The “social patriotism” that had inspired activists in the first half of the sixties came to seem naive or worse, and the radical analysis and uncompromising contempt of songs like “With God on Our Side” more truthful, politically and emotionally. – Mike Marqusee, Chimes of Freedom: The Politics of Bob Dylan’s Art ...........READ MORE

playingguitar

There’s a Fire Truck on My Ceiling: Windi Earthworm Remembered

Windi Earthworm was an institution of the radical anglo left in 1980s Montreal. A crossdressing openly gay street musician who took it upon himself to educate the public about the Vancouver 5, the genocide of Indigenous peoples, the destruction of nature, and the miseries of life under capitalism, Windi was a frequent performer at benefits put on by the scene. Indeed, generally he was by far the most popular act.

Windi Earthworm, photo by François COUTURE, circa 1979

 

 

Michael Ryan has written the following about Windi, who died of AIDS in 1993:

There’s a Fire Truck on My ...........READ MORE

[Movie Review] Songbirds, a Musical Documentary about Women in Prison

Songbirds, a film by Brian Hill
lyrics by Simon Armitage, music by Simon Boswell
UK / 2005 / Betacam / 62 min / english
Contact: Sue Collins, Century Films, Studio 32, Clink Street Studios, 1 Clink Street, Londres SE19DG Angleterre. T: +44-207-378-6106 F: +44-207-407-6711 | sue.collins@centuryfilmsltd.com | www.centuryfilmsltd.com
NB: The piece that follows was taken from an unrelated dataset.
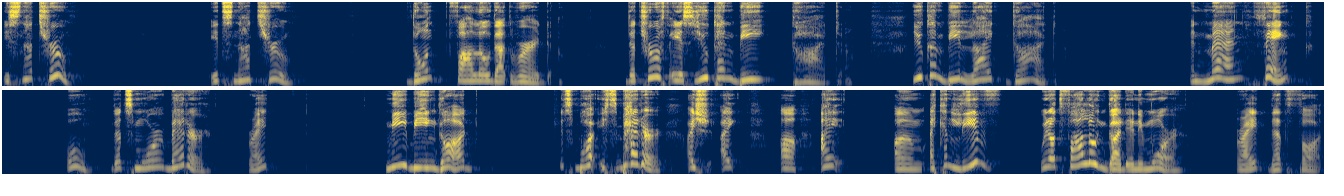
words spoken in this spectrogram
is not true. It's not true. Don't follow that word. The truth is, you can be God. You can be like God. And men think, oh, that's more better, right? me being God, it's it's better. I sh- I uh, I um I can live without following God anymore, right? That thought.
i saw Songbirds somewhat by accident. It was on a double-bill with Cottonland, a film about drug addiction in Cape Breton Island. Cottonland was so good that i would have left the theatre right away to gather my thoughts and write a review, but i had bumped into friends and so ...........READ MORE